Enhancing Salmon Habitat
In 2002, TimberWest initiated a partnership with the Pacific Salmon Foundation (PSF) to help prioritize and administer enhancement programs for streams on TimberWest private lands. This ongoing partnership has, to date, distributed approximately $480,000 of TimberWest funds to stream keepers’ projects on Vancouver Island.
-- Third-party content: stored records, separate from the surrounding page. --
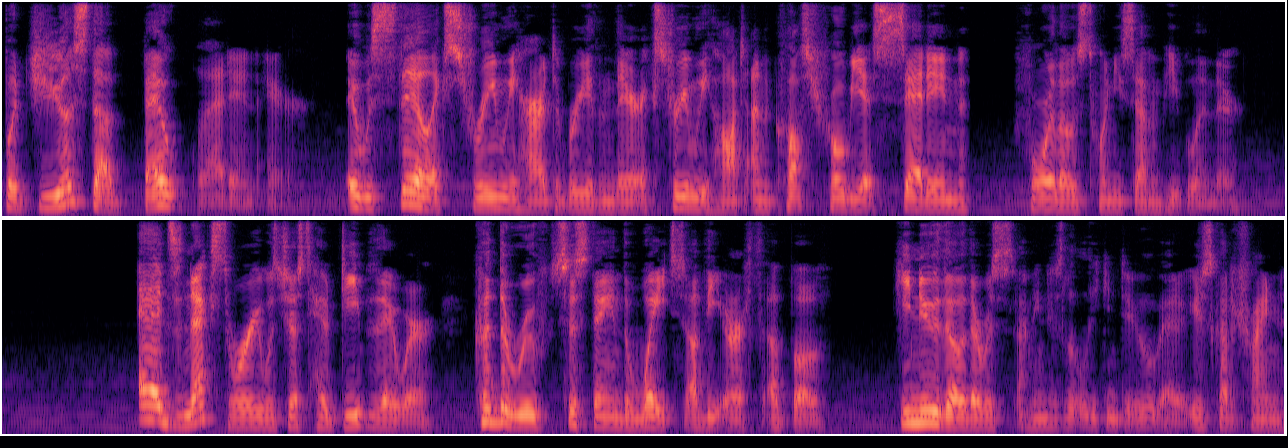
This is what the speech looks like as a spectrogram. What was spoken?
but just about let in air. It was still extremely hard to breathe in there, extremely hot, and claustrophobia set in for those 27 people in there. Ed's next worry was just how deep they were. Could the roof sustain the weight of the earth above? He knew though there was I mean there's little you can do about it. You just gotta try and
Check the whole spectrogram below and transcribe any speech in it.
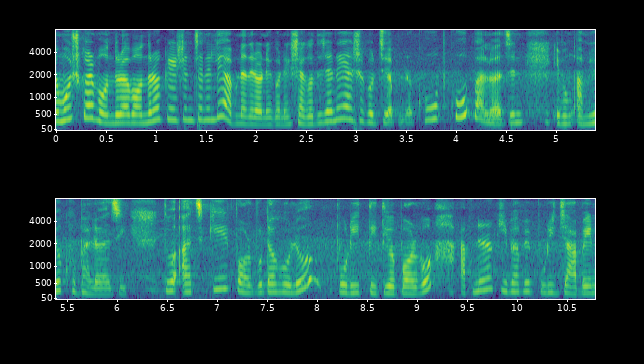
নমস্কার বন্ধুরা, বন্দনা ক্রিয়েশন চ্যানেলে আপনাদের অনেক অনেক স্বাগত জানাই। আশা করছি আপনারা খুব খুব ভালো আছেন এবং আমিও খুব ভালো আছি। তো আজকের পর্বটা হলো পুরীর তৃতীয় পর্ব। আপনারা কীভাবে পুরী যাবেন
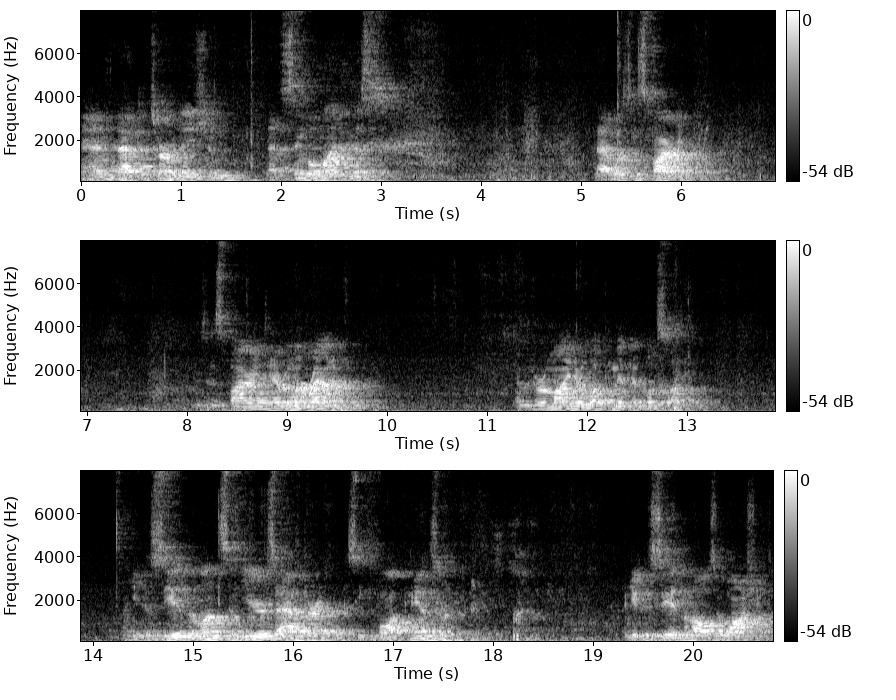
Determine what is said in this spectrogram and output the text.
And that determination, that single mindedness, that was inspiring It was inspiring to everyone around him. It was a reminder of what commitment looks like. And you can see it in the months and years after as he fought cancer. And you can see it in the halls of Washington.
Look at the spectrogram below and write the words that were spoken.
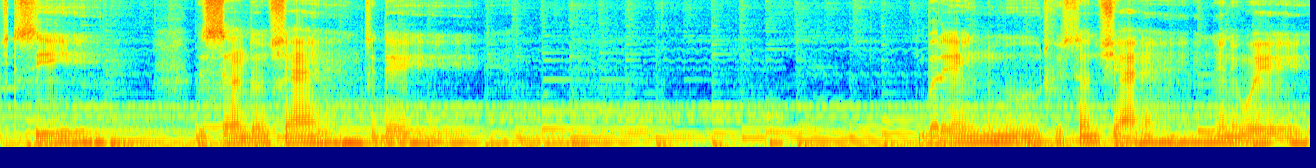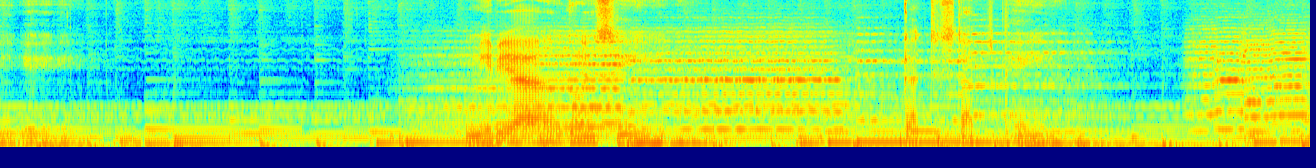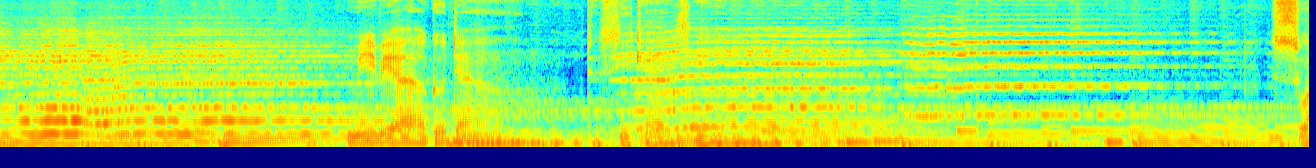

TimberWest’s relationship with PSF ensures that all projects funded through the Community Salmon Program have clearly defined and measureable objectives and are successfully executed, clearly reported and within their approved budgets.
Major benefactors of this program include:
- Sooke Salmonid Enhancement Society
- San Juan Enhancement Society
- BC Conservation Foundation
- Cowichan Lake Salmonid Enhancement Society
- Ladysmith Sportsman Club
- Nanaimo Fish and Game Protective Association
- Mid-Vancouver Island Habitat Enhancement Society
- Alberni Valley Enhancement Society
- Tsolum River Restoration Society
- Oyster River Enhancement Society
- Millard-Piercy Watershed Stewards.
For more information, visit the Pacific Salmon Foundation website.
In addition to supporting stream keepers’ groups through annual donations with the Pacific Salmon Foundation, TimberWest has donated land and building sites for fish hatcheries to allow stream enhancement groups to carry out their work in ideal locations. TimberWest land donations have allowed hatcheries to be built in the following watersheds:
- Sooke River
- San Juan River
- Bush Creek (Ladysmith)
- Englishman River
- Tsolum River
TimberWest has been part of the marmot recovery team since 1997. The Marmot Recovery Foundation was formed in 1999 to implement marmot recovery plans and raise money for a captive breeding program.
In 2000, TimberWest committed $500,000 toward a three year partnership between the forest industry, provincial and federal governments, and public funding sources. Marmot populations at the time were perilously low (34 wild marmots left in 2001).
Since 2000, TimberWest has contributed an additional 1 million dollars to the Marmot Recovery Foundation and wild marmot populations have been growing by leaps and bounds. Since the inception of the program, wild marmot populations have increased from fewer than 50 marmots to over 250 in 2009.
There are currently 24 successful colonies established in three regions (meta-population sites) on Vancouver Island.
Learn more about the Marmot Recovery Foundation at www.marmots.org.